Didion insist that “we have no manner of knowing…what is ‘right’ and what is ‘wrong. ’ what is ‘good and what is ‘evil’ . ” She sees political relations. and public policy falsely assigned “aspects of morality. ” She warns us non to deceive ourselves into believing that because we want or need something “that it is a moral jussive mood that we have it. so is when we join the stylish lunatics. ” She is stating this will be our death. and she may good be right. Hitler’s thought that he had “a moral imperative” to “purify the Aryan race” serves as a affecting reminder of such a psychotic belief.

In 1939 Hitler’s Nazi ground forces invaded Poland and started World War II. World War II came to an terminal in big portion due to the United States dropping two atomic bombs. If the war had continued and escalated to the point of Hitler’s Nazis and the United States dropping more atomic bombs we could hold destroyed most. if non all. of humanity. the ultimate act of “fashionable lunatics. ” We may believe our behaviours are merely and righteous. but Didion’s essay makes us closely examine our motivations and ethical motives. She contends that lunatics. slayings. war felons and spiritual icons throughout history have said “I followed my ain scruples.
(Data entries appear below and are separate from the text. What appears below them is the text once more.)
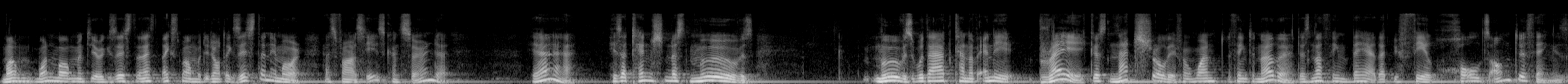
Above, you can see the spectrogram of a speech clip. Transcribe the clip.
one moment you exist, the next, next moment you don't exist anymore, as far as he's concerned. Yeah, his attention just moves moves without kind of any break, just naturally from one thing to another. There's nothing there that you feel holds on to things.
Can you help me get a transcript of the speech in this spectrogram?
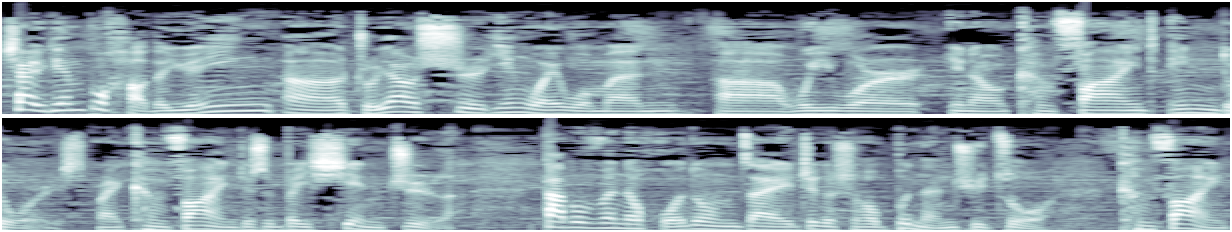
下雨天不好的原因啊、呃，主要是因为我们啊、，we were you know confined indoors, right? Confined 就是被限制了，大部分的活动在这个时候不能去做。Confined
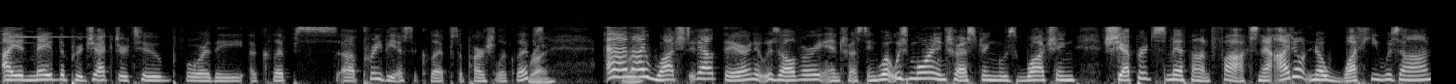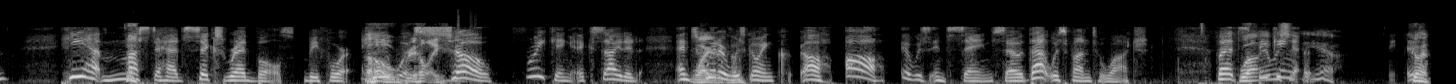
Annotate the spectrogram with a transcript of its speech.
I had made the projector tube for the eclipse uh, previous eclipse, a partial eclipse. Right. And Right. I watched it out there and it was all very interesting. What was more interesting was watching Shepard Smith on Fox. Now, I don't know what he was on. He ha- must have had 6 Red Bulls before. He Oh, was really? so freaking excited. And Wired, Twitter was going, oh, oh, it was insane. So that was fun to watch. But Well, it speaking, was yeah. Uh, go ahead.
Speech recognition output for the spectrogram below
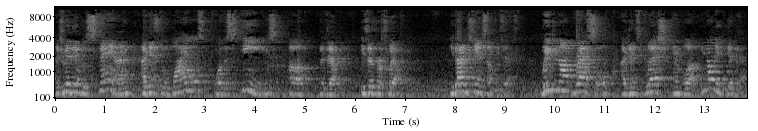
that you may be able to stand against the wiles or the schemes of the devil. He says, verse 12. You got to understand something, he says. We do not wrestle against flesh and blood. You don't need to get that.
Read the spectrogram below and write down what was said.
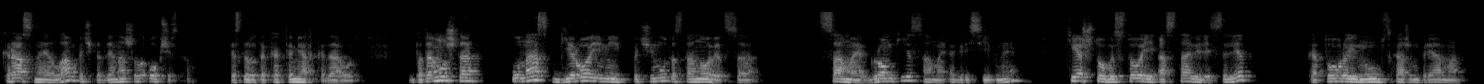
красная лампочка для нашего общества. Я скажу так как-то мягко, да, вот. Потому что у нас героями почему-то становятся самые громкие, самые агрессивные, те, что в истории оставили след, который, ну, скажем прямо,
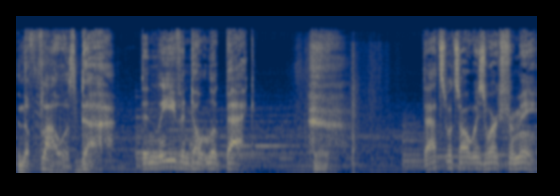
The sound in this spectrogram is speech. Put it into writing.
and the flowers die. Then leave and don't look back. That's what's always worked for me.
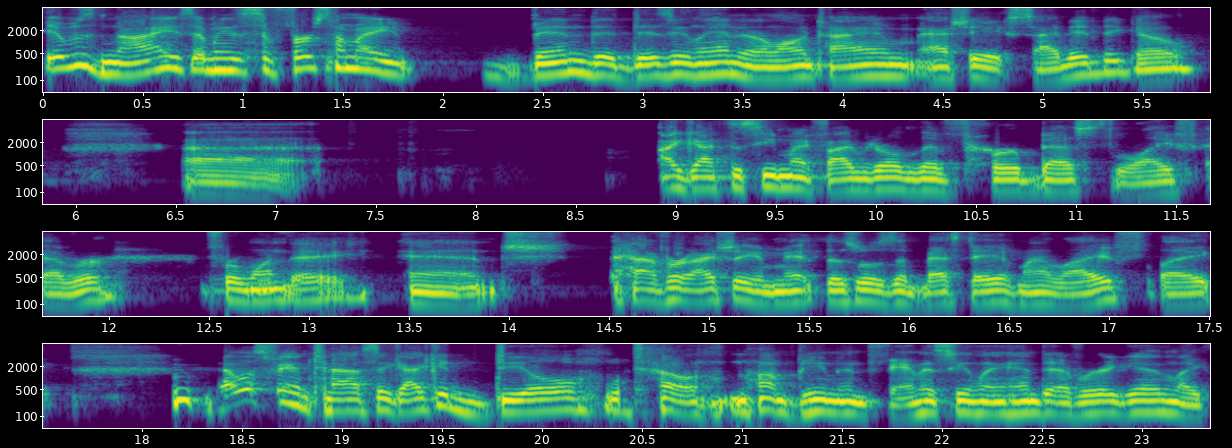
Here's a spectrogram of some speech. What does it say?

” “I did what I thought was right. ” “Maybe we have all said it and possibly we have been incorrect. ” She shows us that our “moral codes” are frequently subjective and unsound. that we rationalize and warrant our actions to accommodate our subterranean motivations. and our lone true morality is “our trueness to those we love. ” It is this “loyalty to those we love” that forms our households. so our metropoliss. our provinces. our states and finally our planetary community. Without these “moral codifications. ” societal order would interrupt down into pandemonium and lawlessness.